(Data excerpts)

━━━━━━━━━━━━━━━━━━━━━━━━━━━━━━

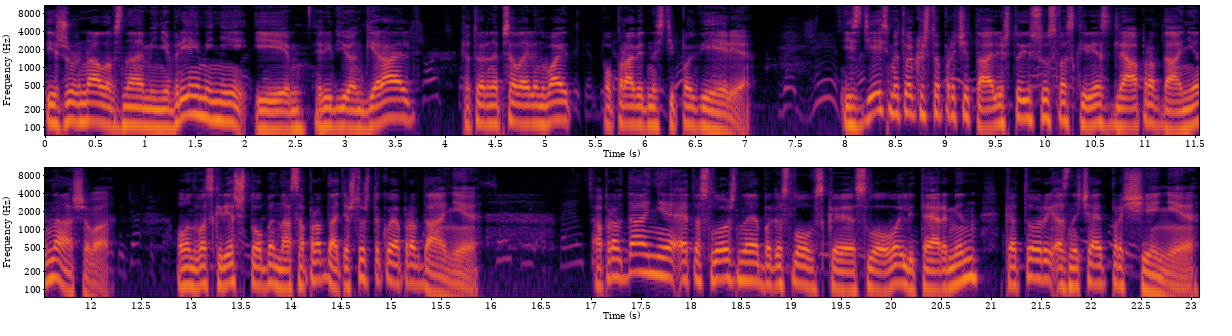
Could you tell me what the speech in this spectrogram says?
из журналов «Знамени времени» и «Review and Herald», которые написал Эллен Уайт по праведности по вере. И здесь мы только что прочитали, что Иисус воскрес для оправдания нашего. Он воскрес, чтобы нас оправдать. А что же такое оправдание? Оправдание – это сложное богословское слово или термин, который означает прощение.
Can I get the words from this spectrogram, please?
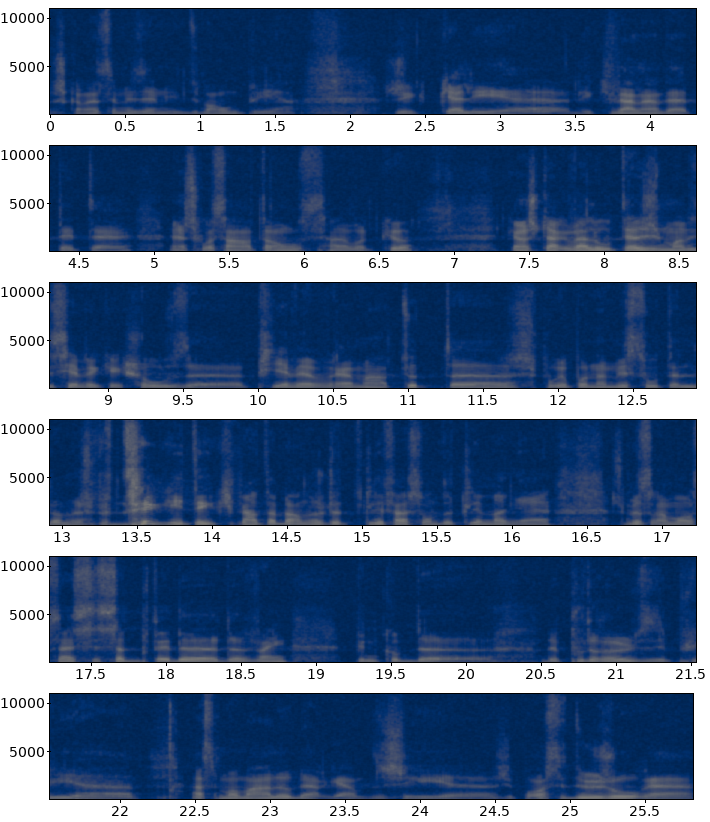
je connaissais mes amis du monde, puis euh, J'ai calé euh, l'équivalent de peut-être un, un 71 en votre cas. Quand je suis arrivé à l'hôtel, j'ai demandé s'il y avait quelque chose. euh, puis il y avait vraiment tout. euh, je pourrais pas nommer cet hôtel-là, mais je peux te dire qu'il était équipé en tabarnouche de toutes les façons, de toutes les manières. Je me suis ramassé un 6-7 bouteilles de, vin, puis une coupe de, poudreuse. Et puis euh, à ce moment-là, ben regarde, j'ai euh, j'ai passé deux jours à,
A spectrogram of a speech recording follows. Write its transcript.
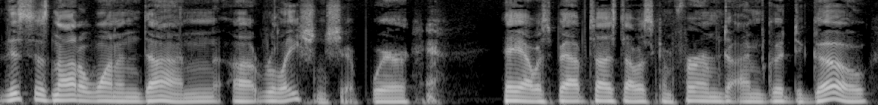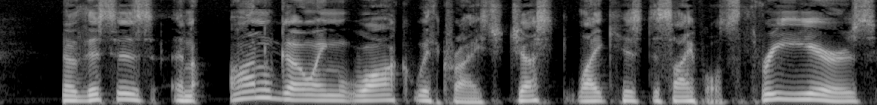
this is not a one and done uh, relationship where, hey, I was baptized, I was confirmed, I'm good to go. No, this is an ongoing walk with Christ, just like his disciples. Three years,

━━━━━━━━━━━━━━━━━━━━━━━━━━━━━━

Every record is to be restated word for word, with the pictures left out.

▶ _Result_
Could you tell me what the speech in this spectrogram says?
из журналов «Знамени времени» и «Review and Herald», которые написал Эллен Уайт по праведности по вере. И здесь мы только что прочитали, что Иисус воскрес для оправдания нашего. Он воскрес, чтобы нас оправдать. А что же такое оправдание? Оправдание – это сложное богословское слово или термин, который означает прощение.
Can I get the words from this spectrogram, please?
je connaissais mes amis du monde, puis euh, J'ai calé euh, l'équivalent de peut-être un, un 71 en votre cas. Quand je suis arrivé à l'hôtel, j'ai demandé s'il y avait quelque chose. euh, puis il y avait vraiment tout. euh, je pourrais pas nommer cet hôtel-là, mais je peux te dire qu'il était équipé en tabarnouche de toutes les façons, de toutes les manières. Je me suis ramassé un 6-7 bouteilles de, vin, puis une coupe de, poudreuse. Et puis euh, à ce moment-là, ben regarde, j'ai euh, j'ai passé deux jours à,
A spectrogram of a speech recording follows. Write its transcript.
this is not a one and done uh, relationship where, hey, I was baptized, I was confirmed, I'm good to go. No, this is an ongoing walk with Christ, just like his disciples. Three years,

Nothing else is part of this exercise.